|International Classification||H01L27/10, G11C17/14, G11C17/00, G11C17/12, H01L23/525, H01L21/82|
|Cooperative Classification||G11C17/12, G11C17/14, H01L23/5258, H01L2924/0002|
|European Classification||G11C17/14, G11C17/12, H01L23/525F4|
|May 19, 1987||AS||Assignment|
Owner name: GAZELLE MICROCIRCUITS, INC., 1095 E. DUANE AVE., S
Free format text: ASSIGNMENT OF ASSIGNORS INTEREST.;ASSIGNORS:GRAHAM, ANDREW C.;MAC MILLAN, DAVID C.;REEL/FRAME:004714/0314
Effective date: 19870519
Owner name: GAZELLE MICROCIRCUITS, INC., CALIFORNIA
Free format text: ASSIGNMENT OF ASSIGNORS INTEREST;ASSIGNORS:GRAHAM, ANDREW C.;MAC MILLAN, DAVID C.;REEL/FRAME:004714/0314
Effective date: 19870519
|Mar 29, 1993||FPAY||Fee payment|
Year of fee payment: 4
|Mar 10, 1997||FPAY||Fee payment|
Year of fee payment: 8
|Apr 24, 2001||REMI||Maintenance fee reminder mailed|
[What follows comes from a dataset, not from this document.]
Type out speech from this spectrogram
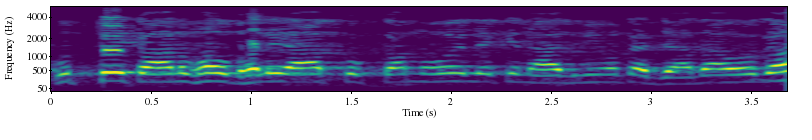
कुत्ते का अनुभव भले आपको कम हो, लेकिन आदमियों का ज़्यादा होगा,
|Sep 30, 2001||LAPS||Lapse for failure to pay maintenance fees|
|Dec 4, 2001||FP||Expired due to failure to pay maintenance fee|
Effective date: 20011003